The HPV vaccine works in the same way as other vaccines. The body reacts by making special proteins, called antibodies, which help the immune system fight and clear the high-risk types of HPV infection so they don’t cause cancer.
The vaccine works best for girls and boys who have not been exposed to the virus through sexual activity. However, the HPV vaccine can be given to adults up to 26 years of age.
In Ireland, the HPV vaccine is offered free of charge to all girls in their 1st year of second level school. The vaccine is given through injection into the upper part of the arm in two doses, six months apart, via a school-based programme. The vaccine can also be given to boys and in some countries is given to both genders to reduce the risks of several types of cancer.
If you are vaccinated, it does not mean that you no longer need smear tests.

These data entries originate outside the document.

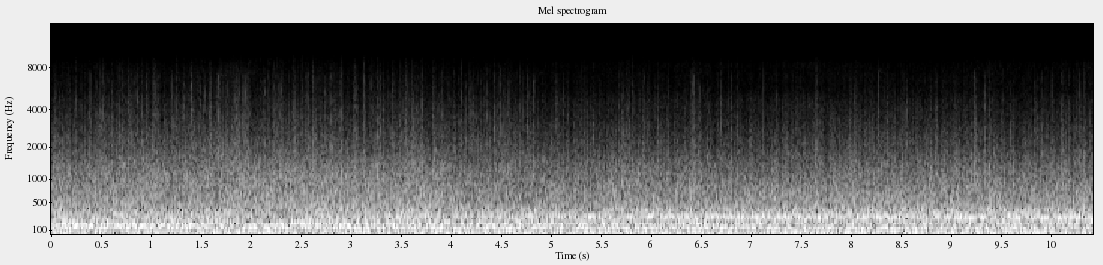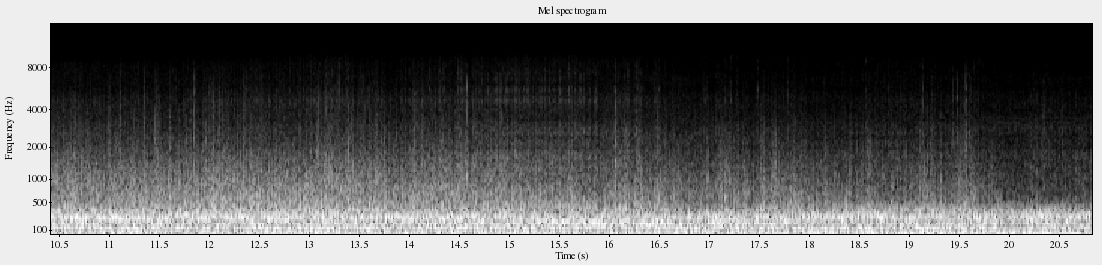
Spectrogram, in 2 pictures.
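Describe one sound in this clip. A motorcycle engine drones steadily as it rides along.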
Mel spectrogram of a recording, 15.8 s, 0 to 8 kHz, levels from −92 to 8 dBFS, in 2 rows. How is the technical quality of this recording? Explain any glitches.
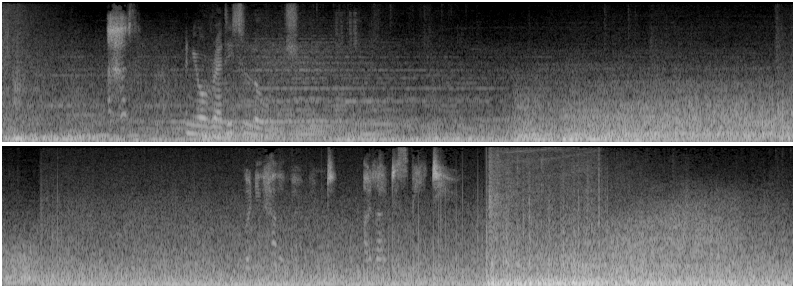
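No glitches turn up anywhere in the recording, and there's nothing to point to or explain. The audio holds together as one continuous stretch of sound with no breaks or disturbances.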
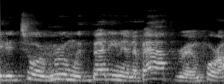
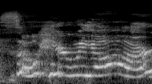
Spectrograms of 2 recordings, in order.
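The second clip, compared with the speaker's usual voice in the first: tearful cry out; 8 semitones higher than usual. Acted. Kelly finishing her confession to Walter, tearful cry. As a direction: burst out, near tears. Kelly's emotional reveal climax.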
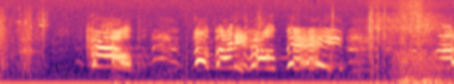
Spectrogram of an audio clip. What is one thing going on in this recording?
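A young woman cries out for help in distress.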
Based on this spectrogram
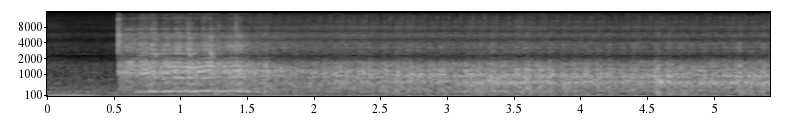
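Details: Yamaha Fazer 150 that wouldn't start, after replacing battery and rectifier: short crank, then the single fires at once and settles into a steady, even idle with no misses; fixed.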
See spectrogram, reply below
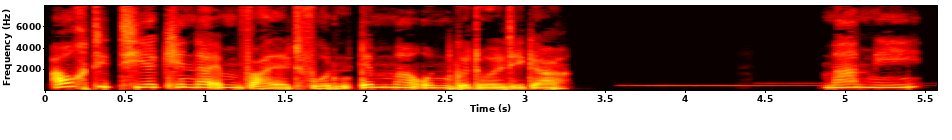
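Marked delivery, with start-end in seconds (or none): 4.9-5.5 put-on little fox child. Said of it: "fragte das Füchschen".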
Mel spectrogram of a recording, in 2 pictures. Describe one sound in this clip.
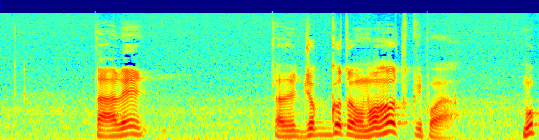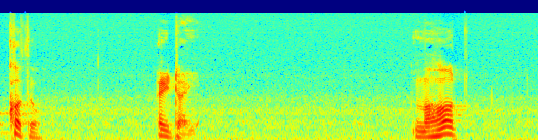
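An elderly man reads aloud slowly into a microphone, in short phrases with pauses.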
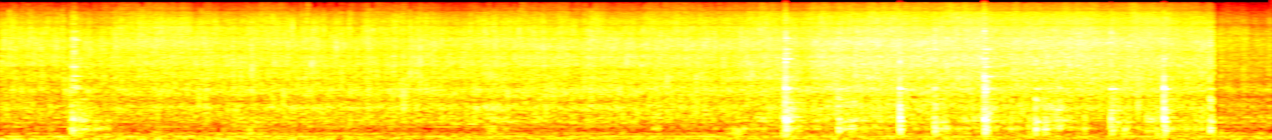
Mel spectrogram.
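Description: A handful of onions for Brahmi leaf chutney fries in a pan under a steady, bright sizzle, with a series of sharp spoon scrapes and taps toward the end and no talking.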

Because it is not known for how long the vaccine gives protection and it does not cover all the HPV types that cause cervical cancer, you must still continue with regular cervical smear tests as advised.
221+ Patient Support Group thanks the Irish Cancer Society for permission to use the text of their booklet Cervical Cancer, What You Should Know
and acknowledges the contribution of the original authors of the booklet.